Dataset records
########################################

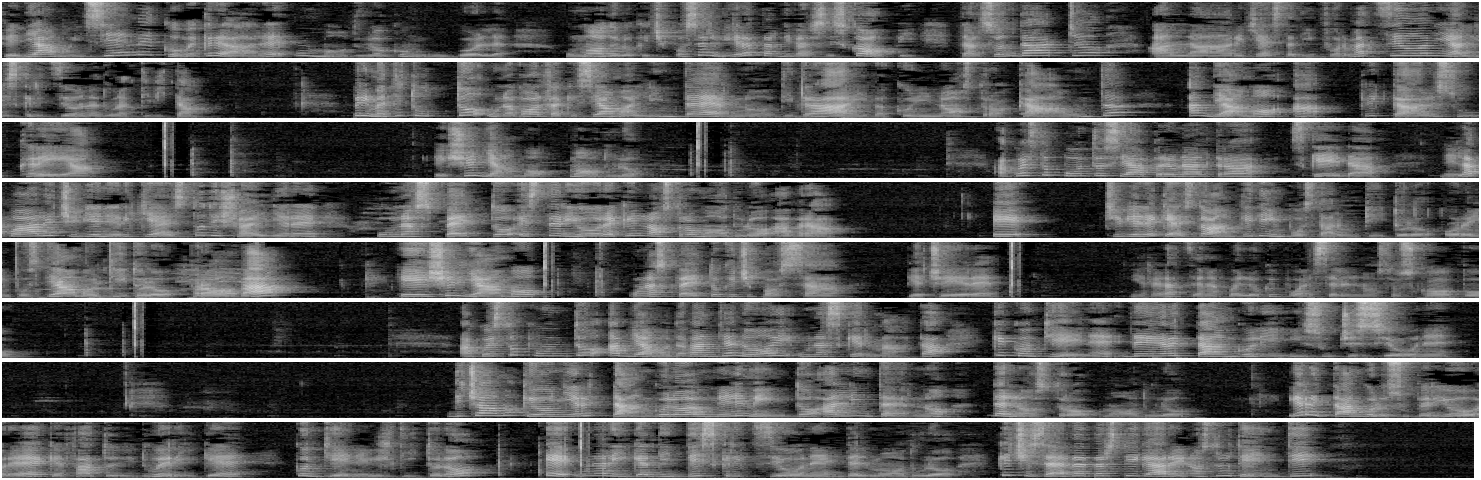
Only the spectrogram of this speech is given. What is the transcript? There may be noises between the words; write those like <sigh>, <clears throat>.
Vediamo insieme come creare un modulo con Google, un modulo che ci può servire per diversi scopi, dal sondaggio alla richiesta di informazioni, all'iscrizione ad un'attività. Prima di tutto, una volta che siamo all'interno di Drive con il nostro account, andiamo a cliccare su Crea e scegliamo Modulo. A questo punto si apre un'altra scheda nella quale ci viene richiesto di scegliere un aspetto esteriore che il nostro modulo avrà e ci viene chiesto anche di impostare un titolo. Ora impostiamo il titolo prova e scegliamo un aspetto che ci possa piacere in relazione a quello che può essere il nostro scopo. A questo punto abbiamo davanti a noi una schermata che contiene dei rettangoli in successione. Diciamo che ogni rettangolo è un elemento all'interno del nostro modulo. Il rettangolo superiore, che è fatto di due righe, contiene il titolo e una riga di descrizione del modulo che ci serve per spiegare ai nostri utenti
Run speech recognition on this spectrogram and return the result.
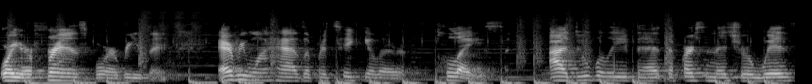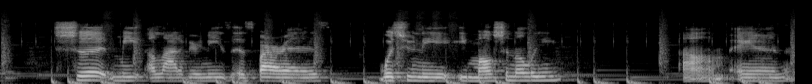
or your friends for a reason. Everyone has a particular place I do believe that the person that you're with should meet a lot of your needs as far as what you need emotionally um, and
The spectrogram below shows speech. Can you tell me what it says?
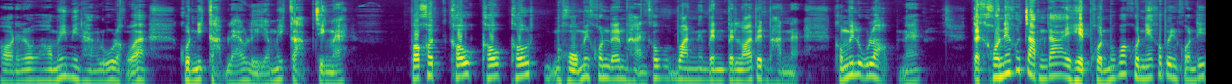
ภในรปภไม่มีทางรู้หรอกว่า คนนี้กลับแล้วหรือยังไม่กลับจริงไหมเราะเขาเขาเขาเขาโหไม่คนเดินผ่านเขาวันนึงเป็นเป็นร้อยเป็นพันน่ะเขาไม่รู้หรอกนะ แต่คนนี้เขาจาได้เหตุผลเพราะว่าคนนี้เขาเป็นคนที่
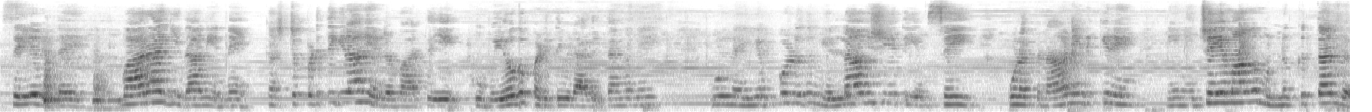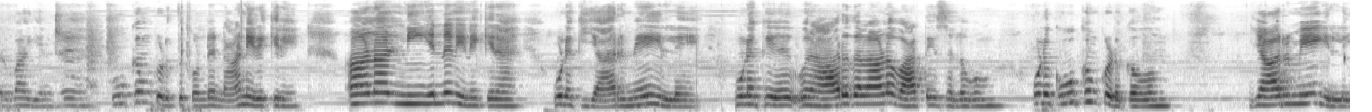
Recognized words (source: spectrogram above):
செய்யவில்லை. வாராகிதான் என்னை கஷ்டப்படுத்துகிறான் என்ற வார்த்தையை உபயோகப்படுத்தி விடாதே தங்கமே. உன்னை எப்பொழுதும் எல்லா விஷயத்தையும் செய். உனக்கு நான் இருக்கிறேன். நீ நிச்சயமாக முன்னுக்குத்தான் வருவாய் என்று ஊக்கம் கொடுத்து கொண்டு நான் இருக்கிறேன். ஆனால் நீ என்ன நினைக்கிற? உனக்கு யாருமே இல்லை. உனக்கு ஒரு ஆறுதலான வார்த்தை சொல்லவும் உனக்கு ஊக்கம் கொடுக்கவும் யாருமே இல்லை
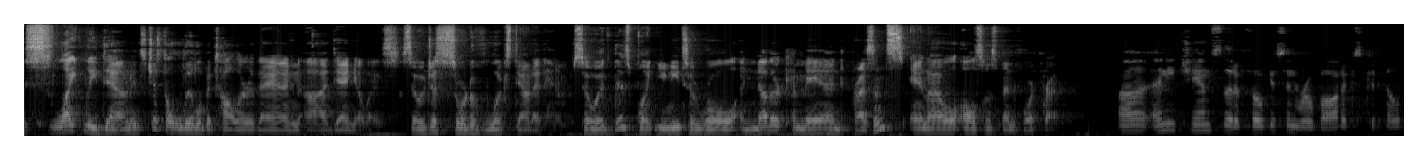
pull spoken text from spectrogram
slightly down. It's just a little bit taller than uh, Daniel is, so it just sort of looks down at him. So at this point, you need to roll another command presence, and I will also spend fourth threat. Uh, any chance that a focus in robotics could help?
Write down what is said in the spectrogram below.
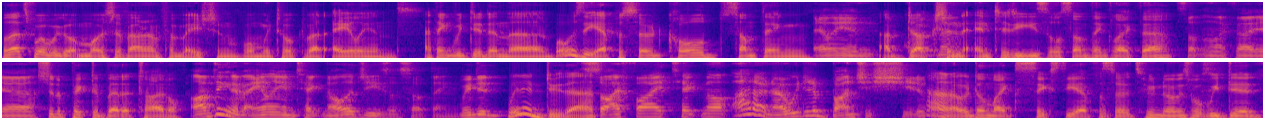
Well, that's where we got most of our information when we talked about aliens. I think we did in the what was the episode called? Something Alien abduction entities or something like that. Something like that, yeah. Should have picked a better title. I'm thinking of alien technologies or something. We did We didn't do that. sci-fi techno. I don't know. We did a bunch of shit. I don't know. We've done like sixty episodes. Who knows what we did?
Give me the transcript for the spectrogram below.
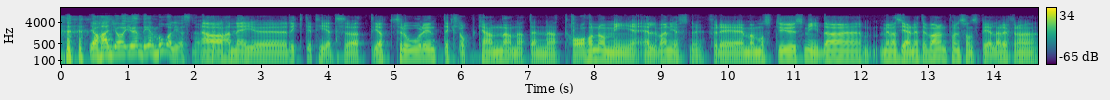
ja, han gör ju en del mål just nu. ja, han är ju riktigt het så att jag tror inte Klopp kan annat än att ha honom i elvan just nu. För det, man måste ju smida medan järnet är varmt på en sån spelare för han,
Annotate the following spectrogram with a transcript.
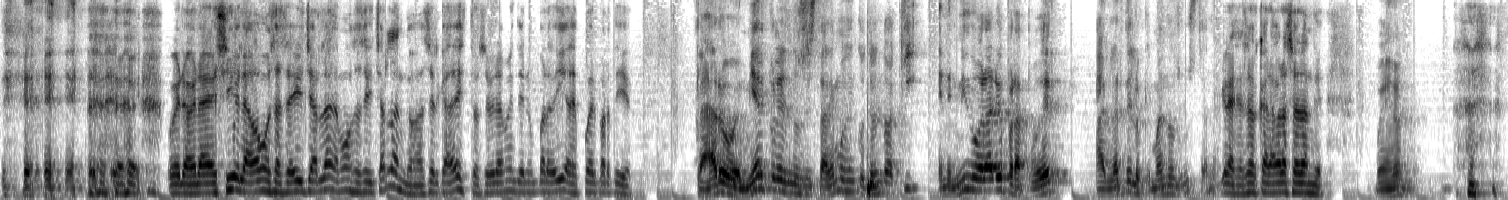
bueno, agradecido, la vamos a seguir charlando, vamos a seguir charlando acerca de esto, seguramente en un par de días después del partido. Claro, el miércoles nos estaremos encontrando aquí en el mismo horario para poder hablar de lo que más nos gusta. Gracias, Oscar, abrazo grande. Bueno.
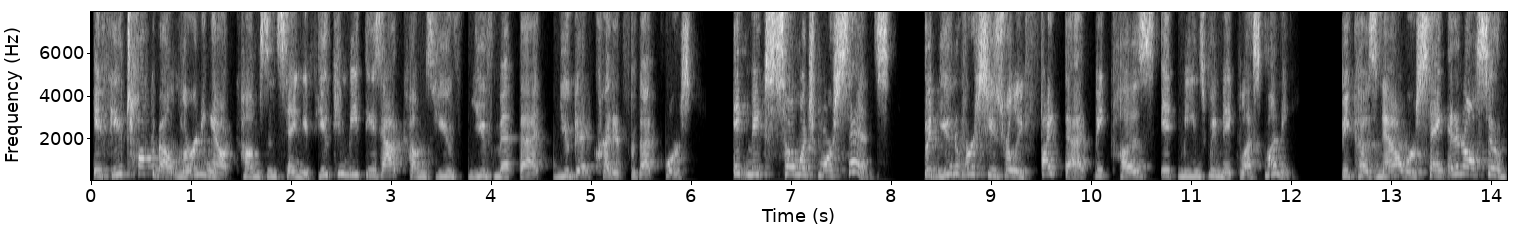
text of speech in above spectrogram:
If you talk about learning outcomes and saying if you can meet these outcomes, you've you've met that, you get credit for that course. It makes so much more sense. But universities really fight that because it means we make less money. Because now we're saying, and it also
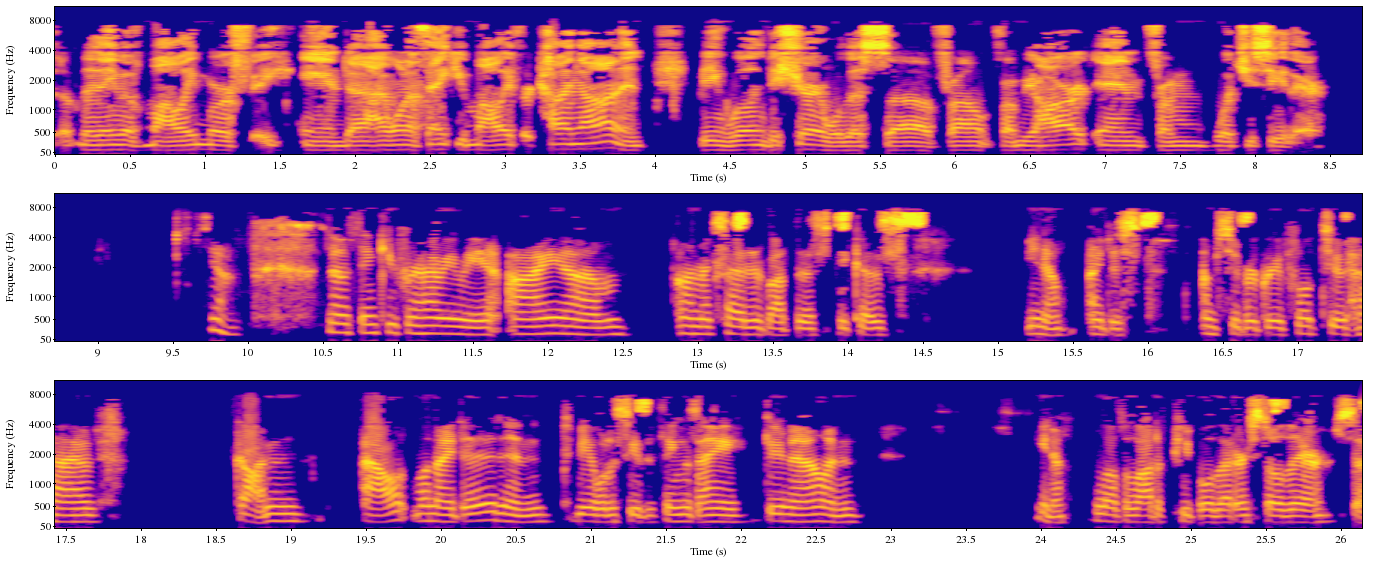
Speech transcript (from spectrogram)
the name of Mollie Murphy, and uh, I want to thank you, Mollie, for coming on and being willing to share with us uh, from from your heart and from what you see there. Yeah, no, thank you for having me. I um I'm excited about this because you know I just I'm super grateful to have gotten out when I did and to be able to see the things I do now and, you know, love a lot of people that are still there. So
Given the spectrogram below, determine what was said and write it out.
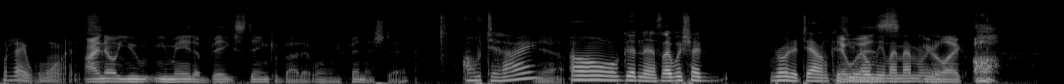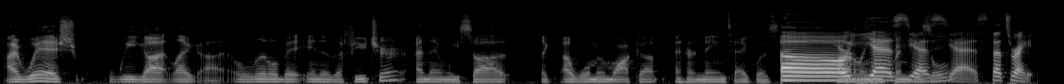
what did I want? I know you you made a big stink about it when we finished it. Oh, did I? Yeah, Oh, goodness. I wish I wrote it down because It you know me, my memory. You're like, oh, I wish we got like a little bit into the future, and then we saw like a woman walk up, and her name tag was Oh Harleen yes, yes, yes. That's right.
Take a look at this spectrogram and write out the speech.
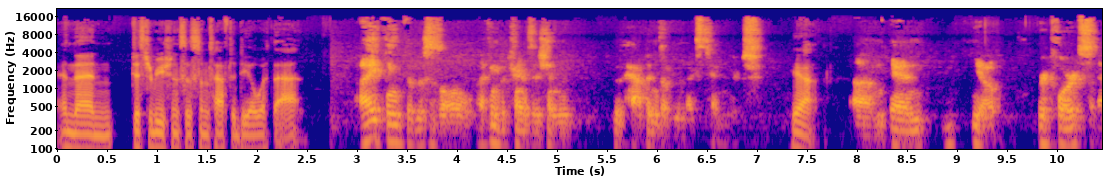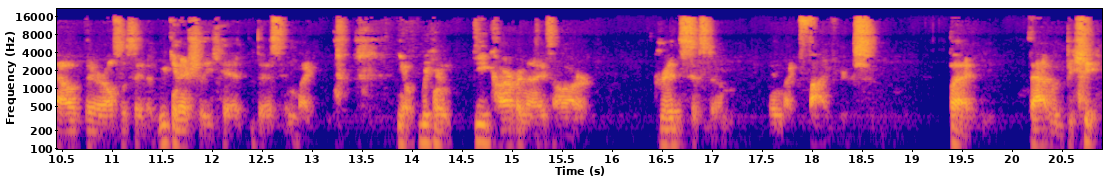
and then distribution systems have to deal with that? I think that this is all. I think the transition that happens over the next ten years. Yeah. Um, and you know, reports out there also say that we can actually hit this in like, you know, we can decarbonize our grid system in like five years. But that would be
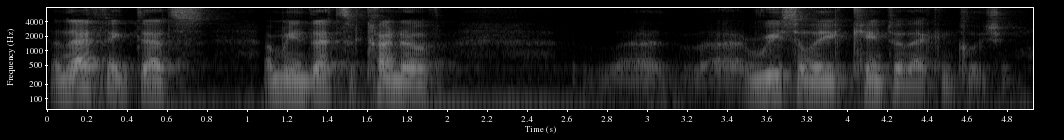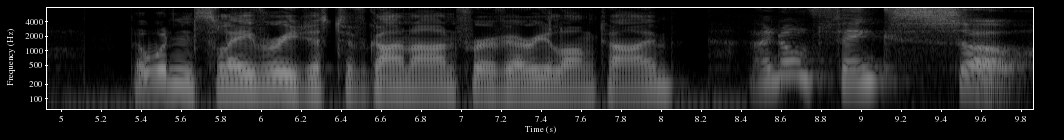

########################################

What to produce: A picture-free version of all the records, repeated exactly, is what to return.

Result of the task:
Only the spectrogram of this speech is given. What is the transcript? There may be noises between the words; write those like <sigh>, <clears throat>.
Vediamo insieme come creare un modulo con Google, un modulo che ci può servire per diversi scopi, dal sondaggio alla richiesta di informazioni, all'iscrizione ad un'attività. Prima di tutto, una volta che siamo all'interno di Drive con il nostro account, andiamo a cliccare su Crea e scegliamo Modulo. A questo punto si apre un'altra scheda nella quale ci viene richiesto di scegliere un aspetto esteriore che il nostro modulo avrà e ci viene chiesto anche di impostare un titolo. Ora impostiamo il titolo prova e scegliamo un aspetto che ci possa piacere in relazione a quello che può essere il nostro scopo. A questo punto abbiamo davanti a noi una schermata che contiene dei rettangoli in successione. Diciamo che ogni rettangolo è un elemento all'interno del nostro modulo. Il rettangolo superiore, che è fatto di due righe, contiene il titolo e una riga di descrizione del modulo che ci serve per spiegare ai nostri utenti
Run speech recognition on this spectrogram and return the result.
or your friends for a reason. Everyone has a particular place I do believe that the person that you're with should meet a lot of your needs as far as what you need emotionally um, and
The spectrogram below shows speech. Can you tell me what it says?
ภในรปภไม่มีทางรู้หรอกว่า คนนี้กลับแล้วหรือยังไม่กลับจริงไหมเราะเขาเขาเขาเขาโหไม่คนเดินผ่านเขาวันนึงเป็นเป็นร้อยเป็นพันน่ะเขาไม่รู้หรอกนะ แต่คนนี้เขาจาได้เหตุผลเพราะว่าคนนี้เขาเป็นคนที่
Recognized words (source: spectrogram above):
செய்யவில்லை. வாராகிதான் என்னை கஷ்டப்படுத்துகிறான் என்ற வார்த்தையை உபயோகப்படுத்தி விடாதே தங்கமே. உன்னை எப்பொழுதும் எல்லா விஷயத்தையும் செய். உனக்கு நான் இருக்கிறேன். நீ நிச்சயமாக முன்னுக்குத்தான் வருவாய் என்று ஊக்கம் கொடுத்து கொண்டு நான் இருக்கிறேன். ஆனால் நீ என்ன நினைக்கிற? உனக்கு யாருமே இல்லை. உனக்கு ஒரு ஆறுதலான வார்த்தை சொல்லவும் உனக்கு ஊக்கம் கொடுக்கவும் யாருமே இல்லை
pull spoken text from spectrogram
slightly down. It's just a little bit taller than uh, Daniel is, so it just sort of looks down at him. So at this point, you need to roll another command presence, and I will also spend fourth threat. Uh, any chance that a focus in robotics could help?
Write down what is said in the spectrogram below.
Well, that's where we got most of our information when we talked about aliens. I think we did in the what was the episode called? Something Alien abduction entities or something like that. Something like that, yeah. Should have picked a better title. I'm thinking of alien technologies or something. We did We didn't do that. sci-fi techno. I don't know. We did a bunch of shit. I don't know. We've done like sixty episodes. Who knows what we did?
Give me the transcript for the spectrogram below.
ja, han gör ju en del mål just nu. ja, han är ju riktigt het så att jag tror inte Klopp kan annat än att ha honom i elvan just nu. För det, man måste ju smida medan järnet är varmt på en sån spelare för han,
Annotate the following spectrogram with a transcript.
bueno, agradecido, la vamos a seguir charlando, vamos a seguir charlando acerca de esto, seguramente en un par de días después del partido. Claro, el miércoles nos estaremos encontrando aquí en el mismo horario para poder hablar de lo que más nos gusta. Gracias, Oscar, abrazo grande. Bueno.
text of speech in above spectrogram:
If you talk about learning outcomes and saying if you can meet these outcomes, you've you've met that, you get credit for that course. It makes so much more sense. But universities really fight that because it means we make less money. Because now we're saying, and it also
Speech transcript (from spectrogram)
the name of Mollie Murphy, and uh, I want to thank you, Mollie, for coming on and being willing to share with us uh, from from your heart and from what you see there. Yeah, no, thank you for having me. I um I'm excited about this because you know I just I'm super grateful to have gotten out when I did and to be able to see the things I do now and, you know, love a lot of people that are still there. So
Given the spectrogram below, determine what was said and write it out.
what did I want? I know you you made a big stink about it when we finished it. Oh, did I? Yeah, Oh, goodness. I wish I wrote it down because It you know me, my memory. You're like, oh, I wish we got like a little bit into the future, and then we saw like a woman walk up, and her name tag was Oh Harleen yes, yes, yes. That's right.
Take a look at this spectrogram and write out the speech.
and then distribution systems have to deal with that? I think that this is all. I think the transition that happens over the next ten years. Yeah. Um, and you know, reports out there also say that we can actually hit this in like, you know, we can decarbonize our grid system in like five years. But that would be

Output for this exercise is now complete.